*** Begin section ***

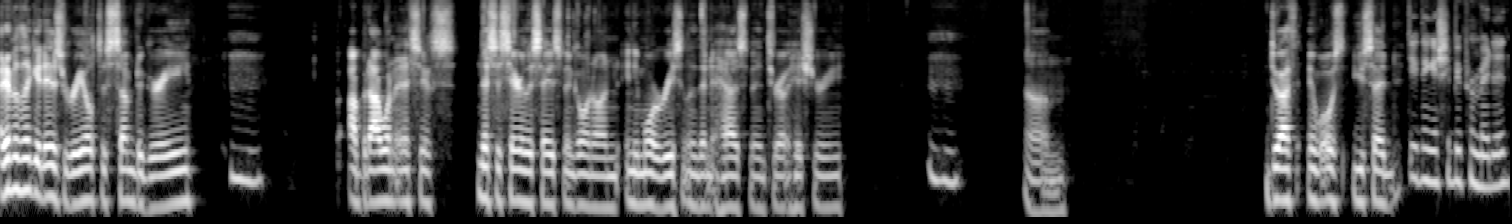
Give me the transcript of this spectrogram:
I definitely think it is real to some degree. Mm-hmm. Uh, but I wouldn't necess- necessarily say it's been going on any more recently than it has been throughout history. Mm-hmm. Um, do I? Th- what was you said? Do you think it should be permitted,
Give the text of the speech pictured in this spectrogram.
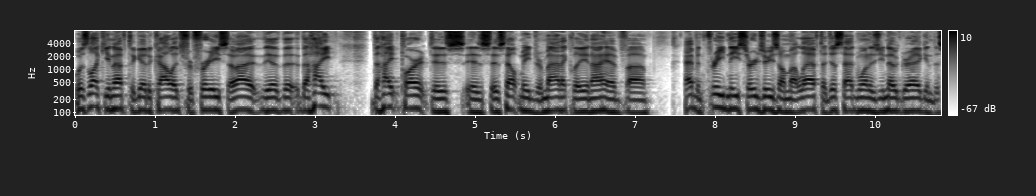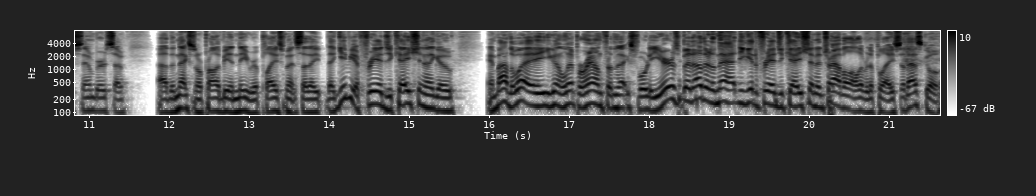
was lucky enough to go to college for free, so I the the, the height the height part is is has helped me dramatically, and I have. Uh, having three knee surgeries on my left. I just had one, as you know, Greg, in December. So uh, the next one will probably be a knee replacement. So they, they give you a free education and they go, and by the way, you're going to limp around for the next 40 years. But other than that, you get a free education and travel all over the place. So that's cool.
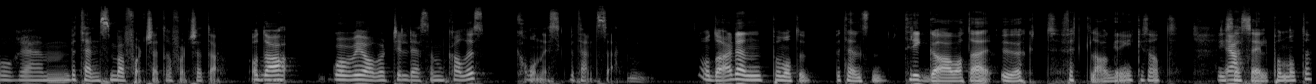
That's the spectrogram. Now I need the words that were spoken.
hvor um, betennelsen bare fortsetter og fortsetter. Og da går vi over til det som kalles kronisk betennelse. Mm. Og da er den på en måte betennelsen trigga av at det er økt fettlagring ikke sant? i ja. seg selv, på en måte?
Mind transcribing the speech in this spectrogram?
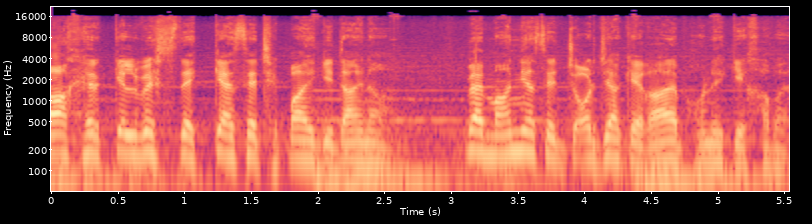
आखिर किलविश से कैसे छिपाएगी डायना? वैमानिया से जॉर्जिया के गायब होने की खबर।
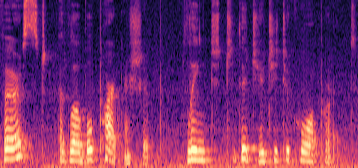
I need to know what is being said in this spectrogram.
First, a global partnership linked to the duty to cooperate.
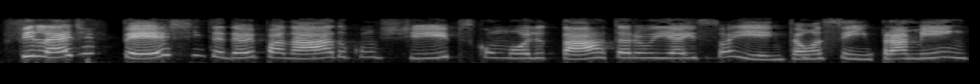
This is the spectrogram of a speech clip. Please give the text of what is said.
Filé de peixe, entendeu? Empanado com chips, com molho tártaro e é isso aí. Então, assim, para mim,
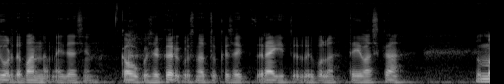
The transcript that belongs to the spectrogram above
juurde panna, ma ei tea, siin kaugus ja kõrgus natuke said räägitud võib-olla teivas ka? no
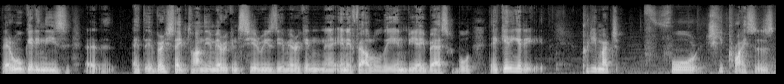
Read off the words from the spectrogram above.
they're all getting these. Uh, at the very same time, the American series, the American uh, NFL or the NBA basketball, they're getting it pretty much for cheap prices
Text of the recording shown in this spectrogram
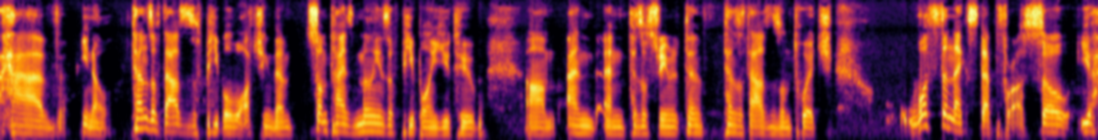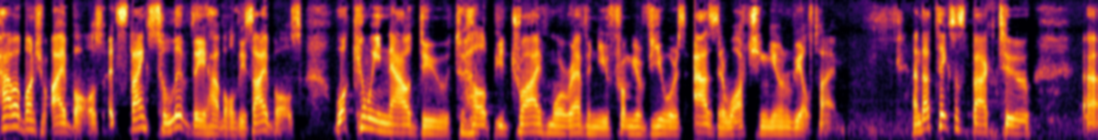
have, you know, tens of thousands of people watching them, sometimes millions of people on YouTube, um, and, and tens of streamers, tens, tens of thousands on Twitch what's the next step for us? So you have a bunch of eyeballs. It's thanks to Live that you have all these eyeballs. What can we now do to help you drive more revenue from your viewers as they're watching you in real time? And that takes us back to uh,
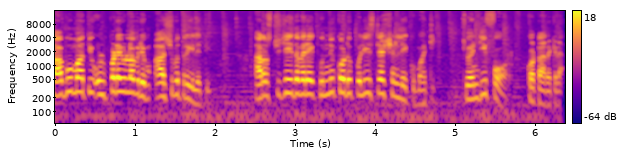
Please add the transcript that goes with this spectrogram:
സാബു മാത്യു ഉൾപ്പെടെയുള്ളവരും ആശുപത്രിയിലെത്തി. അറസ്റ്റ് ചെയ്തവരെ കുന്നിക്കോട് പോലീസ് സ്റ്റേഷനിലേക്ക് മാറ്റി. Twenty four Kottarakkara.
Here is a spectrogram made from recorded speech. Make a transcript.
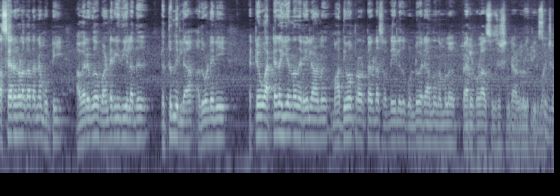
കസേരകളൊക്കെ തന്നെ മുട്ടി അവർക്ക് വേണ്ട രീതിയിൽ അത് എത്തുന്നില്ല. അതുകൊണ്ട് ഇനി ഏറ്റവും അറ്റകൈ എന്ന നിലയിലാണ് മാധ്യമപ്രവർത്തകരുടെ ശ്രദ്ധയിൽ ഇത് കൊണ്ടുവരാമെന്ന് നമ്മൾ പേരൽക്കുള അസോസിയേഷന്റെ ആളുകൾ തീരുമാനിച്ചു.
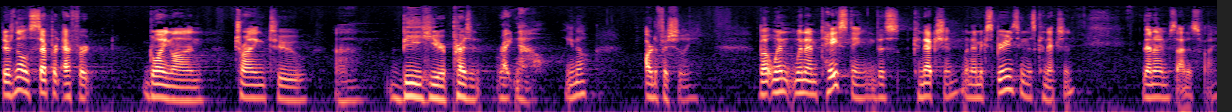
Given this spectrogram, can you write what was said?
There's no separate effort going on trying to uh, be here present right now, you know, artificially. But when, when I'm tasting this connection, when I'm experiencing this connection, then I'm satisfied.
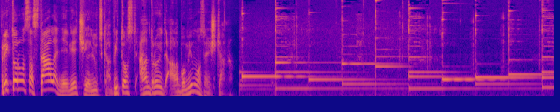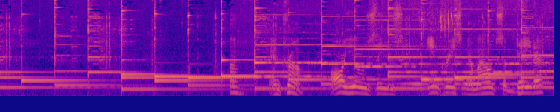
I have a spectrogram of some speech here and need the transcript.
pri ktorom sa stále nevie, či je ľudská bytosť, android alebo mimozenšťan. Trump all use these increasing amounts of data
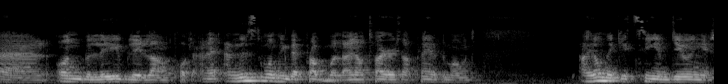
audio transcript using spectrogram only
an unbelievably long putt. And, and this is one thing that probably, well, I know Tiger's not playing at the moment, I don't think you'd see him doing it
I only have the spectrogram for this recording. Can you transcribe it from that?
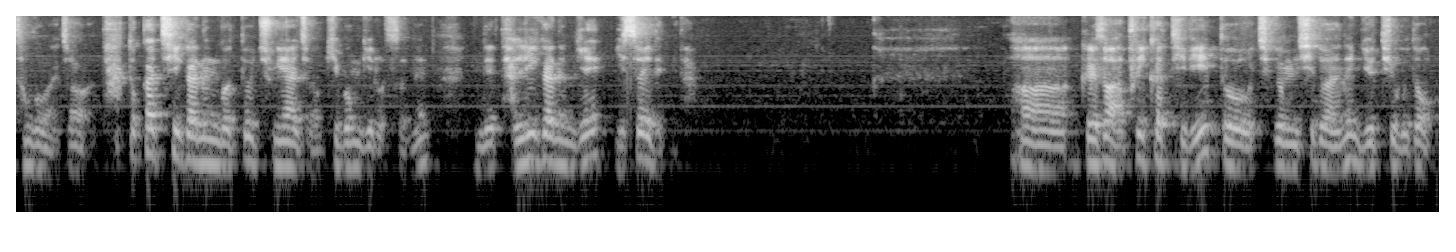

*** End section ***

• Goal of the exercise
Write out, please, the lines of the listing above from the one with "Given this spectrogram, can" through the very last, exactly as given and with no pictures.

• Output for this task
Given this spectrogram, can you write what was said?
There's no separate effort going on trying to uh, be here present right now, you know, artificially. But when, when I'm tasting this connection, when I'm experiencing this connection, then I'm satisfied.
I have a spectrogram of some speech here and need the transcript.
pri ktorom sa stále nevie, či je ľudská bytosť, android alebo mimozenšťan. Trump all use these increasing amounts of data
audio transcript using spectrogram only
an unbelievably long putt. And, and this is one thing that probably, well, I know Tiger's not playing at the moment, I don't think you'd see him doing it
I only have the spectrogram for this recording. Can you transcribe it from that?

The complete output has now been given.